It then feels like a brand new machine again every year. Not a necessity, but just something I enjoy.
Rather than delete everything and put back the OS, why not leave the OS, and just remove the plist files?

In 10 years of using OS X, I've reinstalled twice, and one of those probably wasn't necessary. The separation of user files from the OS means most problems can be solved by sorting out the user Library folder, rather than replacing the OS with identical files.

talmy
Feb 18, 2013, 12:26 PM
The separation of user files from the OS means most problems can be solved by sorting out the user Library folder, rather than replacing the OS with identical files.

Which brings up another approach -- just create a new user account and then delete the old (after archive all important data first!)
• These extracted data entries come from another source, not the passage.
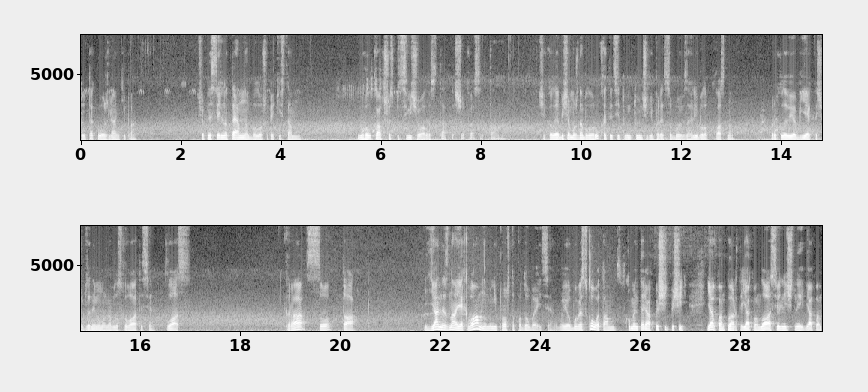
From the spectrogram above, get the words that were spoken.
тут також, глянь, типа. Щоб не сильно темно було, щоб якісь там в уголках щось підсвічувалось. Так, ти що красота. Ще коли б ще можна було рухати ці тун- тунчики перед собою, взагалі було б класно. Рухливі об'єкти, щоб за ними можна було сховатися. Клас. Красота. Я не знаю, як вам, але мені просто подобається. Ви обов'язково там в коментарях пишіть, пишіть, як вам карта, як вам ласвіль нічний, як вам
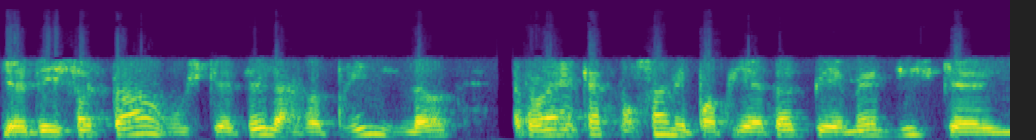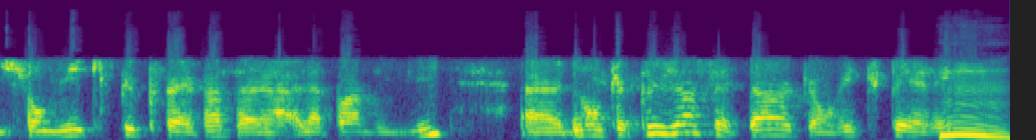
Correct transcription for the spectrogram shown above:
Il y a des secteurs où ce était la reprise, là, 84% des propriétaires de PME disent qu'ils sont mieux équipés pour faire face à la, pandémie. Euh, donc, il y a plusieurs secteurs qui ont récupéré. Hmm.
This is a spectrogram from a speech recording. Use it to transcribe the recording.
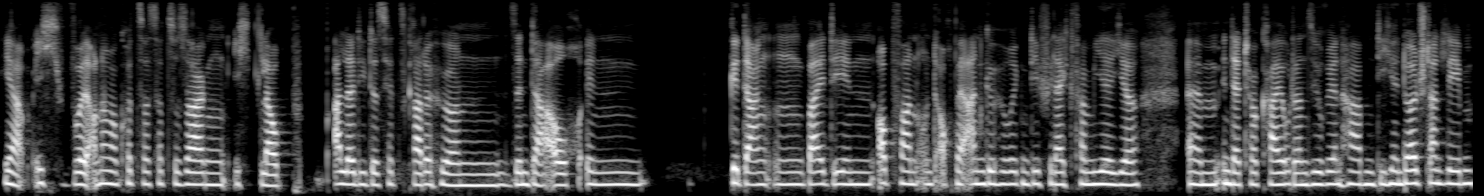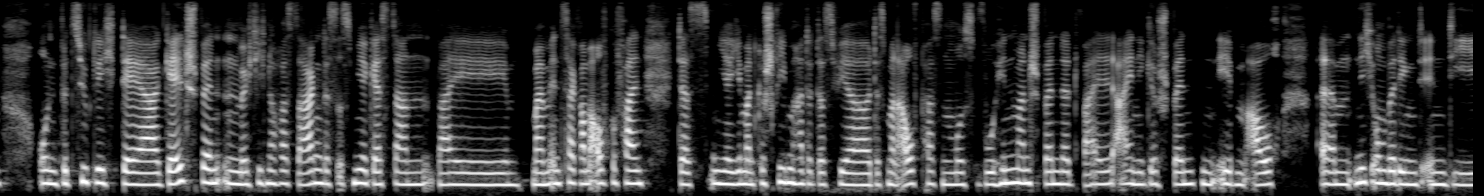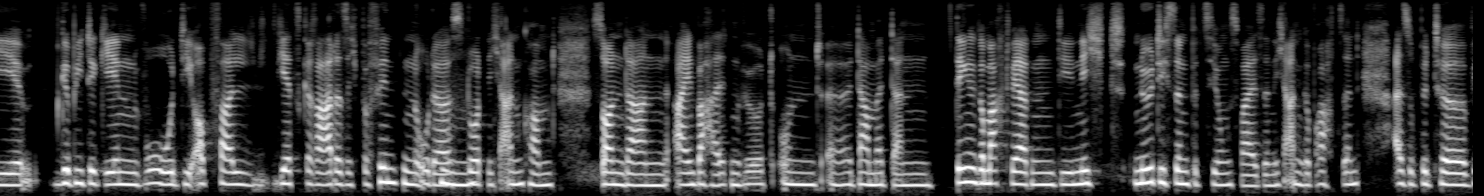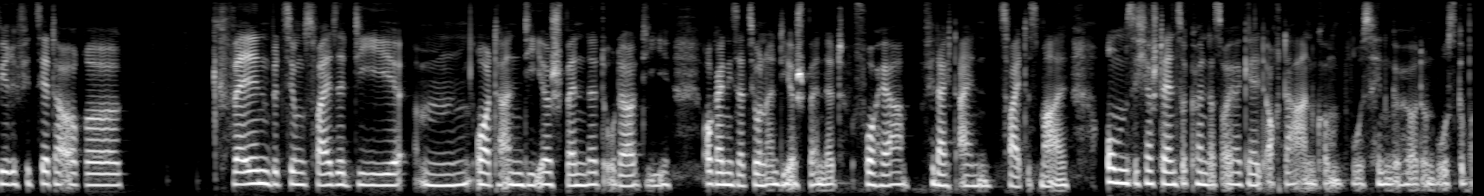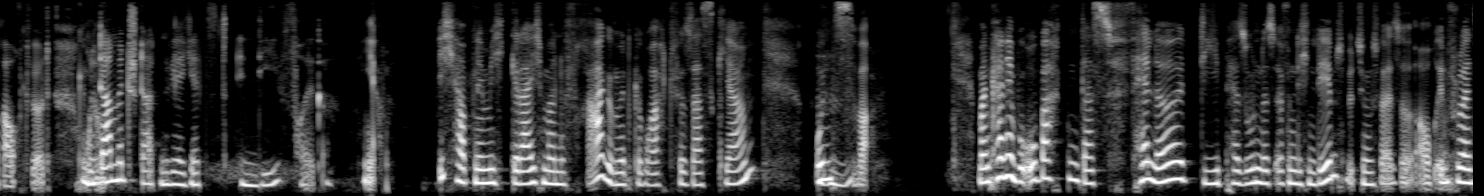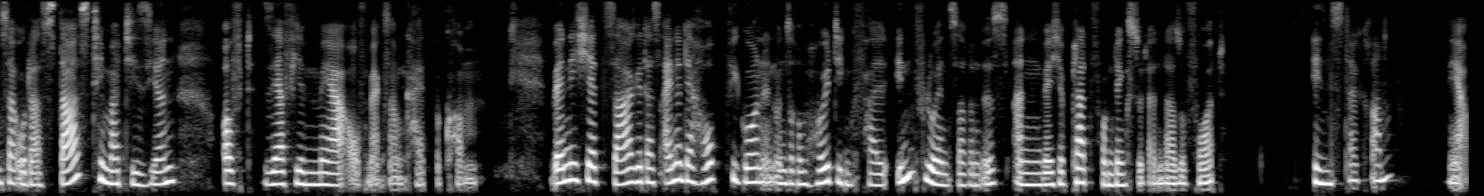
Ja, ich will auch noch mal kurz was dazu sagen. Ich glaube, alle, die das jetzt gerade hören, sind da auch in Gedanken bei den Opfern und auch bei Angehörigen, die vielleicht Familie ähm, in der Türkei oder in Syrien haben, die hier in Deutschland leben. Und bezüglich der Geldspenden möchte ich noch was sagen. Das ist mir gestern bei meinem Instagram aufgefallen, dass mir jemand geschrieben hatte, dass wir, dass man aufpassen muss, wohin man spendet, weil einige Spenden eben auch ähm, nicht unbedingt in die Gebiete gehen, wo die Opfer jetzt gerade sich befinden oder mhm. es dort nicht ankommt, sondern einbehalten wird und äh, damit dann Dinge gemacht werden, die nicht nötig sind beziehungsweise nicht angebracht sind. Also bitte verifiziert da eure Quellen beziehungsweise die ähm, Orte, an die ihr spendet oder die Organisation, an die ihr spendet, vorher vielleicht ein zweites Mal, um sicherstellen zu können, dass euer Geld auch da ankommt, wo es hingehört und wo es gebraucht wird. Genau. Und damit starten wir jetzt in die Folge. Ja. Ich habe nämlich gleich mal eine Frage mitgebracht für Saskia. Und mhm. zwar, man kann ja beobachten, dass Fälle, die Personen des öffentlichen Lebens beziehungsweise auch Influencer oder Stars thematisieren, oft sehr viel mehr Aufmerksamkeit bekommen. Wenn ich jetzt sage, dass eine der Hauptfiguren in unserem heutigen Fall Influencerin ist, an welche Plattform denkst du dann da sofort? Instagram? Ja.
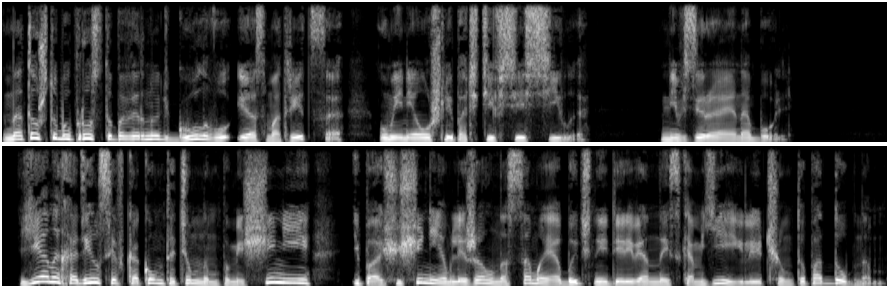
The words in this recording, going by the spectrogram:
На то, чтобы просто повернуть голову и осмотреться, у меня ушли почти все силы, невзирая на боль. Я находился в каком-то темном помещении и по ощущениям лежал на самой обычной деревянной скамье или чем-то подобном.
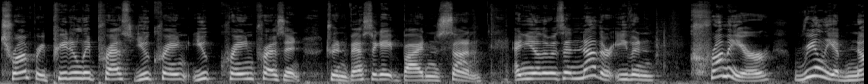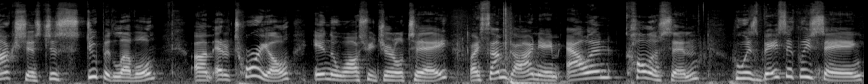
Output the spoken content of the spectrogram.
Trump repeatedly pressed Ukraine Ukraine president to investigate Biden's son. And you know, there was another even crummier, really obnoxious, just stupid level um, editorial in the Wall Street Journal today by some guy named Alan Cullison, who is basically saying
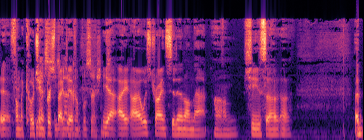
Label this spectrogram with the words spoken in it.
uh, from a coaching yes, perspective, a couple sessions. Yeah, I, I always try and sit in on that. Um, she's a, a, a,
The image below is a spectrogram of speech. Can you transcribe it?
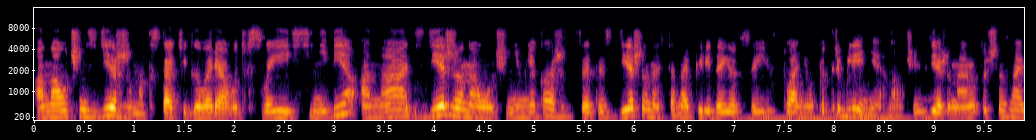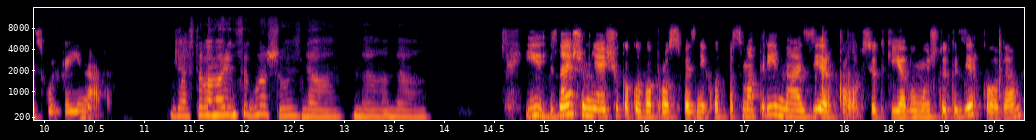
Она очень сдержана, кстати говоря, вот в своей синеве она сдержана очень, и мне кажется, эта сдержанность, она передается и в плане употребления, она очень сдержана, она точно знает, сколько ей надо. Я с тобой, Марин, соглашусь, да, да, да. И знаешь, у меня еще какой вопрос возник. Вот посмотри на зеркало. Все-таки я думаю, что это зеркало, да?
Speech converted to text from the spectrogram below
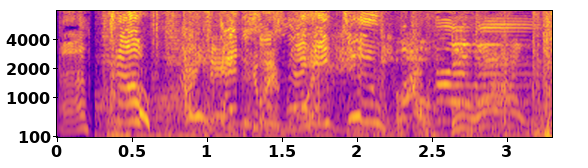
uh, no! I hate dinosaurs! I hate you! Bye oh, forever! Whoa.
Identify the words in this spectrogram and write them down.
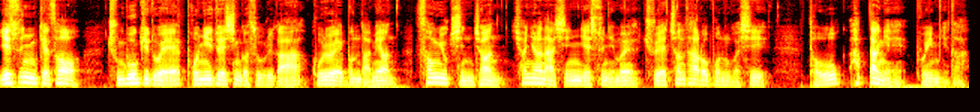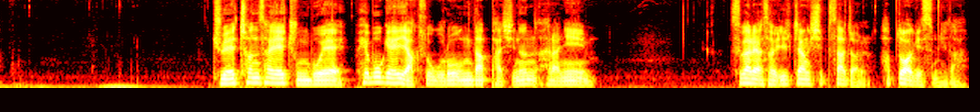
예수님께서 중보 기도의 본이 되신 것을 우리가 고려해 본다면 성육신 전 현현하신 예수님을 주의 천사로 보는 것이 더욱 합당해 보입니다. 주의 천사의 중보에 회복의 약속으로 응답하시는 하나님. 스가랴서 1장 14절 합도하겠습니다.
Still, my account on my latest machine is my original that has been migrated repeatedly for through 4 OS upgrades and several computers. It certainly has some cruft in it, but it doesn't seem to effect operation.

PatriotInvasion
Feb 18, 2013, 04:19 PM
Rather than delete everything and put back the OS, why not leave the OS, and just remove the plist files?

In 10 years of using OS X, I've reinstalled twice, and one of those probably wasn't necessary. The separation of user files from the OS means most problems can be solved by sorting out the user Library folder, rather than replacing the OS with identical files.

Because I want to start fresh by removing more than just plist files. I'm talking about old log files, "previous iTunes Libraries", and all of that application data for apps that have been installed and then deleted with traces left all throughout the bowels of the OS.

Plus, after months of adjusting preferences and settings, you lose track of what was the factory default setting. A clean install of the OS allows you to start from scratch as if you just unboxed the machine. It's more OCD than anything, but it's worth the time for me to copy all my files back over.

PatriotInvasion
Mar 23, 2013, 02:42 PM
With the release of 10.8.3 I was able to create a bootable install partition on my external Thunderbolt drive since the Mac App Store version of ML is now compatible with the 13" rMBP.

Now I can reinstall OS X with speed if I choose to.:D No waiting for the 4GB installer from Apple's servers.